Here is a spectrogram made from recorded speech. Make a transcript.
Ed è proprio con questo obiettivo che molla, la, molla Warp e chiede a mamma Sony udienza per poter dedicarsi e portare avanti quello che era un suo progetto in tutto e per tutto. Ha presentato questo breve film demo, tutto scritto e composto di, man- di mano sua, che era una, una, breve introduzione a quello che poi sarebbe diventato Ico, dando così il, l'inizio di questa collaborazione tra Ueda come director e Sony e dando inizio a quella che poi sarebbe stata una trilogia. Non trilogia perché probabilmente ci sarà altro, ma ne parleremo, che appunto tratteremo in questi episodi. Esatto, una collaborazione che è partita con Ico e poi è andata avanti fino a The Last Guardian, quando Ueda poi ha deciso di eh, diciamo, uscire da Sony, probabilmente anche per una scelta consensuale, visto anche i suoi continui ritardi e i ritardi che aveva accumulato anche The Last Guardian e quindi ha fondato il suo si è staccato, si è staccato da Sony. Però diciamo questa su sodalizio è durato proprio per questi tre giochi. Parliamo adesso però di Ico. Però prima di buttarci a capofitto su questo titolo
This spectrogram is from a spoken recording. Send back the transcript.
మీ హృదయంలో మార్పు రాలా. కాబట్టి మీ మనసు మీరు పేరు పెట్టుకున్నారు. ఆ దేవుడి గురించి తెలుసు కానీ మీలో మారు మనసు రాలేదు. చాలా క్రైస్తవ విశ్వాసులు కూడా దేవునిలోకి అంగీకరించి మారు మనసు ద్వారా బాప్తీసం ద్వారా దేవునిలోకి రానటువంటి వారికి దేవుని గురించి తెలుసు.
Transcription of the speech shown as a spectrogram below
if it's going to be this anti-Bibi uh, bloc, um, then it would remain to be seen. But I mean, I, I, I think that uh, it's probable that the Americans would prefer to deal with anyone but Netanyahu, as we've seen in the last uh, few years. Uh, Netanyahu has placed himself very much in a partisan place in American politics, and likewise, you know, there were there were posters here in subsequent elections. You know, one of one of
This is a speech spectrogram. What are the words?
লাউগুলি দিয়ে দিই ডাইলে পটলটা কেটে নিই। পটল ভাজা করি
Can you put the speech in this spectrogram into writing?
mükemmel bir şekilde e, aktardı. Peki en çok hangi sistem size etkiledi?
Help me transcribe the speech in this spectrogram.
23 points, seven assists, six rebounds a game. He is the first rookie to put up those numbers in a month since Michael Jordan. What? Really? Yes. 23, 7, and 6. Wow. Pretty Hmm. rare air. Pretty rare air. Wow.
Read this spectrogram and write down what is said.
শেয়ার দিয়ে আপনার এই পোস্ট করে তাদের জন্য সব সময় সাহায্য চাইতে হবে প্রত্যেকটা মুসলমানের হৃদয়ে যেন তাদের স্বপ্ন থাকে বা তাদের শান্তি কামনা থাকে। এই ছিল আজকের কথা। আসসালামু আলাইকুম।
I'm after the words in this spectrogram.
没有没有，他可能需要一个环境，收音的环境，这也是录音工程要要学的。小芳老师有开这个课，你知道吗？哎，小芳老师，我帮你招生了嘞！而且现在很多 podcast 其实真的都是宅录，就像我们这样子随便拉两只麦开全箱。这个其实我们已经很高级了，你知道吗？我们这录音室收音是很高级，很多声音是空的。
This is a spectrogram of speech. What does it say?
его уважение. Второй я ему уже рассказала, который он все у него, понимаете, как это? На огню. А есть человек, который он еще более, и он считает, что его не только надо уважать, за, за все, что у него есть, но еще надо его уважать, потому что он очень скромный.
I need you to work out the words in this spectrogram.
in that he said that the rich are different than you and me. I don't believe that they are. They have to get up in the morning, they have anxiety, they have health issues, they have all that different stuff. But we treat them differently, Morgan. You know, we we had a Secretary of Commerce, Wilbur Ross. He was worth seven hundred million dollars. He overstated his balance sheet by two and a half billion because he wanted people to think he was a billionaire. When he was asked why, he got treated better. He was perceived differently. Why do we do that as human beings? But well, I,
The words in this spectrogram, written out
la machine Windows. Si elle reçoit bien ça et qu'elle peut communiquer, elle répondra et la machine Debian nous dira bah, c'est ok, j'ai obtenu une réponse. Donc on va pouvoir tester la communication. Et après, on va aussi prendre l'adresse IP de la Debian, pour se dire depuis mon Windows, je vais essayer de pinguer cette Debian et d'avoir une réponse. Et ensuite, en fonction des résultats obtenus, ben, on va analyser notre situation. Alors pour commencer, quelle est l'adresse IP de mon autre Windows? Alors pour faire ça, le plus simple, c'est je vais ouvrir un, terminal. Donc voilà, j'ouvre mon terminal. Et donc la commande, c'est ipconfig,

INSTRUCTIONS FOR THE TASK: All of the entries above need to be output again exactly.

ANSWER TO THIS PROBLEM:
Here is a spectrogram made from recorded speech. Make a transcript.
Ed è proprio con questo obiettivo che molla, la, molla Warp e chiede a mamma Sony udienza per poter dedicarsi e portare avanti quello che era un suo progetto in tutto e per tutto. Ha presentato questo breve film demo, tutto scritto e composto di, man- di mano sua, che era una, una, breve introduzione a quello che poi sarebbe diventato Ico, dando così il, l'inizio di questa collaborazione tra Ueda come director e Sony e dando inizio a quella che poi sarebbe stata una trilogia. Non trilogia perché probabilmente ci sarà altro, ma ne parleremo, che appunto tratteremo in questi episodi. Esatto, una collaborazione che è partita con Ico e poi è andata avanti fino a The Last Guardian, quando Ueda poi ha deciso di eh, diciamo, uscire da Sony, probabilmente anche per una scelta consensuale, visto anche i suoi continui ritardi e i ritardi che aveva accumulato anche The Last Guardian e quindi ha fondato il suo si è staccato, si è staccato da Sony. Però diciamo questa su sodalizio è durato proprio per questi tre giochi. Parliamo adesso però di Ico. Però prima di buttarci a capofitto su questo titolo
This spectrogram is from a spoken recording. Send back the transcript.
మీ హృదయంలో మార్పు రాలా. కాబట్టి మీ మనసు మీరు పేరు పెట్టుకున్నారు. ఆ దేవుడి గురించి తెలుసు కానీ మీలో మారు మనసు రాలేదు. చాలా క్రైస్తవ విశ్వాసులు కూడా దేవునిలోకి అంగీకరించి మారు మనసు ద్వారా బాప్తీసం ద్వారా దేవునిలోకి రానటువంటి వారికి దేవుని గురించి తెలుసు.
Transcription of the speech shown as a spectrogram below
if it's going to be this anti-Bibi uh, bloc, um, then it would remain to be seen. But I mean, I, I, I think that uh, it's probable that the Americans would prefer to deal with anyone but Netanyahu, as we've seen in the last uh, few years. Uh, Netanyahu has placed himself very much in a partisan place in American politics, and likewise, you know, there were there were posters here in subsequent elections. You know, one of one of
This is a speech spectrogram. What are the words?
লাউগুলি দিয়ে দিই ডাইলে পটলটা কেটে নিই। পটল ভাজা করি
Can you put the speech in this spectrogram into writing?
mükemmel bir şekilde e, aktardı. Peki en çok hangi sistem size etkiledi?
Help me transcribe the speech in this spectrogram.
23 points, seven assists, six rebounds a game. He is the first rookie to put up those numbers in a month since Michael Jordan. What? Really? Yes. 23, 7, and 6. Wow. Pretty Hmm. rare air. Pretty rare air. Wow.
Read this spectrogram and write down what is said.
শেয়ার দিয়ে আপনার এই পোস্ট করে তাদের জন্য সব সময় সাহায্য চাইতে হবে প্রত্যেকটা মুসলমানের হৃদয়ে যেন তাদের স্বপ্ন থাকে বা তাদের শান্তি কামনা থাকে। এই ছিল আজকের কথা। আসসালামু আলাইকুম।
I'm after the words in this spectrogram.
没有没有，他可能需要一个环境，收音的环境，这也是录音工程要要学的。小芳老师有开这个课，你知道吗？哎，小芳老师，我帮你招生了嘞！而且现在很多 podcast 其实真的都是宅录，就像我们这样子随便拉两只麦开全箱。这个其实我们已经很高级了，你知道吗？我们这录音室收音是很高级，很多声音是空的。
This is a spectrogram of speech. What does it say?
его уважение. Второй я ему уже рассказала, который он все у него, понимаете, как это? На огню. А есть человек, который он еще более, и он считает, что его не только надо уважать, за, за все, что у него есть, но еще надо его уважать, потому что он очень скромный.
I need you to work out the words in this spectrogram.
in that he said that the rich are different than you and me. I don't believe that they are. They have to get up in the morning, they have anxiety, they have health issues, they have all that different stuff. But we treat them differently, Morgan. You know, we we had a Secretary of Commerce, Wilbur Ross. He was worth seven hundred million dollars. He overstated his balance sheet by two and a half billion because he wanted people to think he was a billionaire. When he was asked why, he got treated better. He was perceived differently. Why do we do that as human beings? But well, I,
The words in this spectrogram, written out
la machine Windows. Si elle reçoit bien ça et qu'elle peut communiquer, elle répondra et la machine Debian nous dira bah, c'est ok, j'ai obtenu une réponse. Donc on va pouvoir tester la communication. Et après, on va aussi prendre l'adresse IP de la Debian, pour se dire depuis mon Windows, je vais essayer de pinguer cette Debian et d'avoir une réponse. Et ensuite, en fonction des résultats obtenus, ben, on va analyser notre situation. Alors pour commencer, quelle est l'adresse IP de mon autre Windows? Alors pour faire ça, le plus simple, c'est je vais ouvrir un, terminal. Donc voilà, j'ouvre mon terminal. Et donc la commande, c'est ipconfig,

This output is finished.